Let me try to illustrate this by a single example. In the ninth Federalist paper, Alexander Hamilton speaks to those who might oppose the creation of a republican form of government on the ground that it promotes neither peace nor stability. Rather than attempt to refute this charge, Hamilton admits it. The ancient republics were kept in a state of “perpetual vibration between the extremes of tyranny and anarchy” by their political arrangements, and therefore bequeathed little in the way of principles, actions, or examples to emulate. The solution to the problems exhibited by ancient republics Hamilton contends, is the “new science of politics,” upon which the American form of government – the modern democratic republic – would eventually be founded.

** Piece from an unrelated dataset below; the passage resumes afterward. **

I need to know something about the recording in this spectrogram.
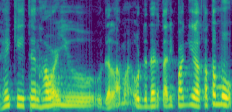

It is hard to read this account and the marvelous papers that follow it, without being persuaded of the superiority of modern to ancient republics. Yet, in pointing his readers back to the ancients, does not the author of the Federalist invite the student of politics to assess the truth of this argument? What comes to mind are men like Caius Marius, Rome’s savior against the Germanic tribes, and, ironically, whose thirst for distinction was partially responsible for the terrible enmity between himself and Lucius Cornelius Sulla, an enmity that nearly destroyed the very Rome that he had, on more than one occasion, saved.
The disadvantages of systems designed to produce such leaders are clear. But what about their advantages? Gaius Marius, it has been recounted, left Rome to tour unseen lands as a private citizen following his unprecedented sixth consulship. Alone and far from home – commanding not a single legion or even a cohort, bearing neither official Roman office nor imperium – Marius confronted the eastern despot Mithridates of Pontus, who had recently invaded Cappadocia. Not caring a whit about Mithridates’ known cruelty and capriciousness, Marius threatened him with war unless he kept to his borders; he then continued along his journey, while Mithridates resolved, for a time at least, not to challenge the city that could produce a man of such boldness and confidence.
Is the student of the American founding not struck with what has been lost with the passing of such regimes as well as with what has been gained? Is there not something glorious as well as frightening about such men (one might almost say such human spectacles) and the regimes capable of producing them? We know that Hamilton thought so, in spite of the compelling reasons he provides for rejecting them.
In closing let me suggest that those who claim that American civic education is not “open” enough to the “other,” misunderstand the purpose of liberal education, which is neither to venerate nor to subvert, but rather to inquire about the most important matters, regardless of where answers to them may lead. They also misunderstand the nature of the American founding, which was led by men themselves formed by such an education, and therefore well able to engage us in the most serious issues we face as men and women, and as citizens: What is the best way of life? What is the best regime?
Jeffrey D. Wallin is the President of the American Academy for Liberal Education in Washington, D.C.